What are you selling?
It seems obvious but it’s important to know what you’re actually trying to sell. Chances are that you’re making an original game, but be aware that (certainly with some publishers) you may be offered other work instead. Be clear about what you want but be open to other opportunities because you never know where they might take you.
In our long history of making games we’ve had many producers sent in from publishers - these are industry professionals, they have opinions, and you’d better listen to them.
You also need to be clear about exactly what you want the money for. Are you happy to focus on developing the game but want to supplement that with publishing skills and experience? Or are you confident that you know how to handle all the other stuff and can demonstrate this to a potential investor?
Whose game is it anyway?
Whatever you decide, if you are successful, life will change and so will the game. Whoever funds the production will want to call the shots and have the final say.
In our long history of making games we’ve had many producers sent in from publishers - these are industry professionals, they have opinions, and you’d better listen to them. You’re not always going to agree with them but you need to work with them or the money will dry up pretty quickly! It’s their job to ensure they get the best game for the money they’re investing and their experience can really help.
Now, we’ve had some great producers and some not so great over the years. We’ve agreed with many of their suggestions, and constructively debated the merits of some of the others! In some cases, we’ve had to accept their opinions over-rule ours since they were the paymasters, even though it could be frustrating.
That’s not to say that you can’t robustly defend your case, but it all comes back to my advice near the start of this article – choose to work with people you connect with and who share and understand your passion and vision. You’re much more likely to have plain sailing if you do.
After all, an investor or publisher will be helping you to realise at least part of your dream, so even if you have to make some compromises along the way, you shouldn’t necessarily see that as a bad thing. With their support, and their money, your chance of success will be a whole lot greater.
Once you’ve considered all of this, you’re going to need to make sure you can put together a killer pitch. In the next article, I’ll share my top tips on how to do just that.

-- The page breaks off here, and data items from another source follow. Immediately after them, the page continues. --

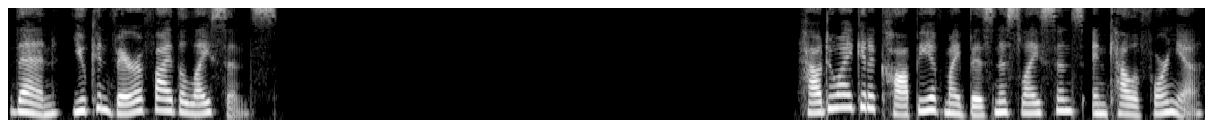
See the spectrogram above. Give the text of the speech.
Then, you can verify the license. How do I get a copy of my business license in California?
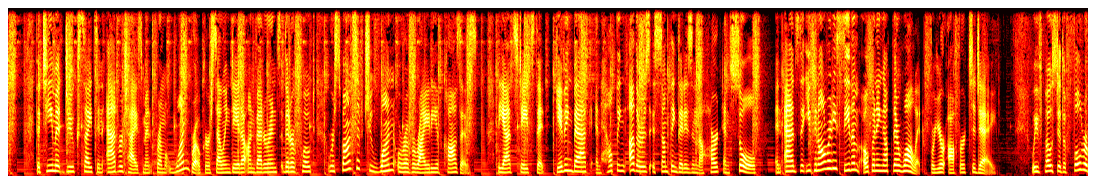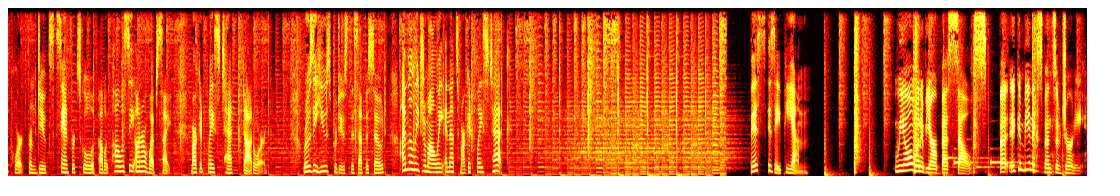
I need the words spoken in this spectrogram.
The team at Duke cites an advertisement from one broker selling data on veterans that are, quote, responsive to one or a variety of causes. The ad states that giving back and helping others is something that is in the heart and soul, and adds that you can already see them opening up their wallet for your offer today. We've posted the full report from Duke's Sanford School of Public Policy on our website, marketplacetech.org. Rosie Hughes produced this episode. I'm Lily Jamali, and that's Marketplace Tech. This is APM. We all want to be our best selves, but it can be an expensive journey.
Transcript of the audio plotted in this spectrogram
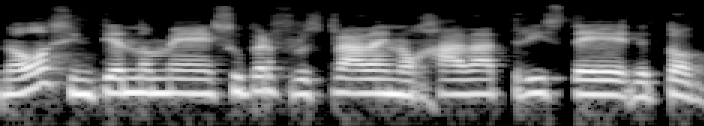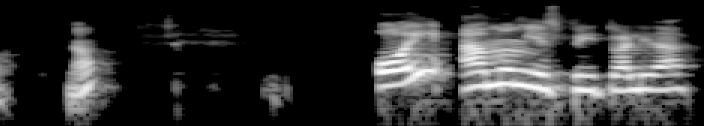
¿no? Sintiéndome súper frustrada, enojada, triste, de todo, ¿no? Hoy amo mi espiritualidad,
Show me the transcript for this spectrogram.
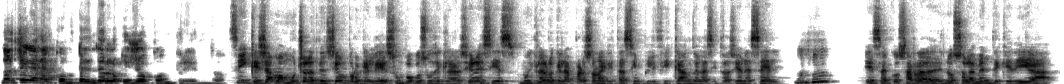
No llegan a comprender lo que yo comprendo. Sí, que llama mucho la atención porque lees un poco sus declaraciones y es muy claro que la persona que está simplificando la situación es él. Uh -huh. Esa cosa rara de no solamente que diga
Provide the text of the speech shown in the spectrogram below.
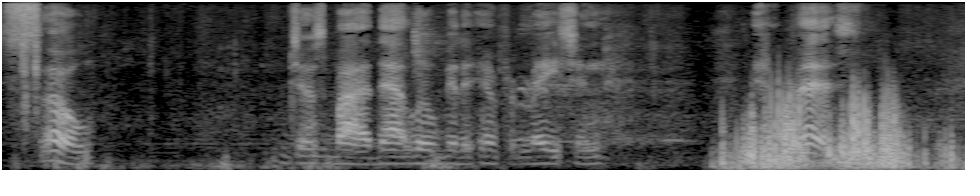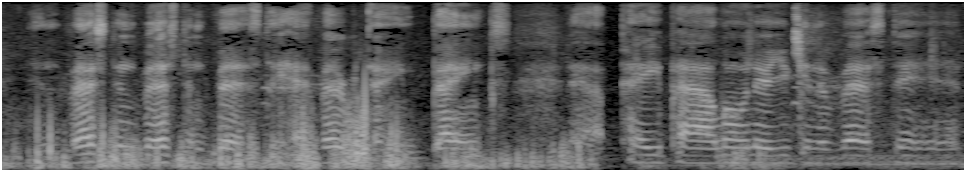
So just by that little bit of information, invest. Invest, invest, invest. They have everything. Banks, they have PayPal on there you can invest in.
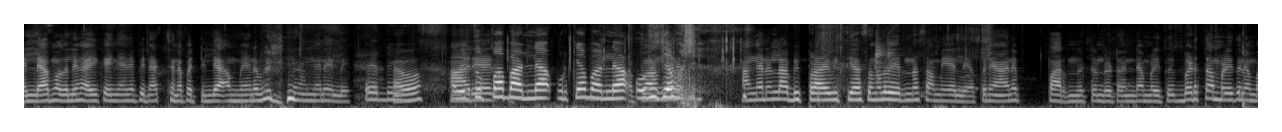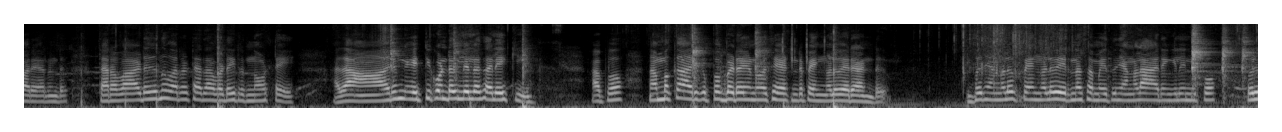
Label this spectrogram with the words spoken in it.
എല്ലാ മുതലും കൈ കഴിഞ്ഞാൽ പിന്നെ അച്ഛനെ പറ്റില്ല അമ്മേനെ പറ്റില്ല അങ്ങനെയല്ലേ? അപ്പോൾ അങ്ങനെയുള്ള അഭിപ്രായ വ്യത്യാസങ്ങൾ വരുന്ന സമയമല്ലേ? അപ്പൊ ഞാൻ പറഞ്ഞിട്ടുണ്ട് കേട്ടോ എന്റെ അമ്മയത്ത് ഇവിടുത്തെ അമ്മയത്ത് ഞാൻ പറയാറുണ്ട് തറവാട് എന്ന് പറഞ്ഞിട്ട് അത് അവിടെ ഇരുന്നോട്ടെ. അത് ആരും ഏറ്റിക്കൊണ്ടില്ലല്ലോ തലേക്ക് അപ്പോൾ നമുക്ക് ആർക്കും ഇപ്പോൾ ഇവിടെ ആണോ ചേട്ടന്റെ പെങ്ങൾ വരാണ്ട്? ഇപ്പോൾ ഞങ്ങൾ പെങ്ങൾ വരുന്ന സമയത്ത് ഞങ്ങൾ ആരെങ്കിലും ഇനിയിപ്പോൾ ഒരു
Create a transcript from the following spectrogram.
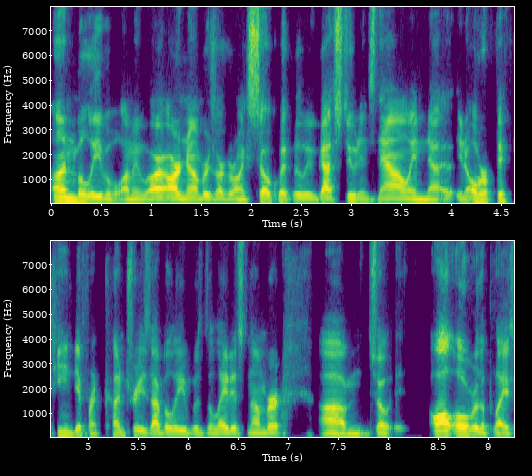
unbelievable. I mean, our, our, numbers are growing so quickly. We've got students now in uh, in over 15 different countries, I believe, was the latest number. Um, so all over the place.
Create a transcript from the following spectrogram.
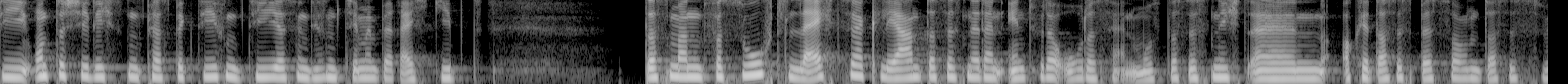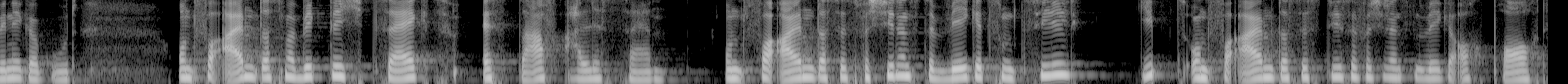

At Pocket Gamer Connects Seattle 2019 on May 13th to 14th, you can get the chance to meet with publishers through our SpeedMatch service, or with investors through Investor Connector. Head to the PGC website for details.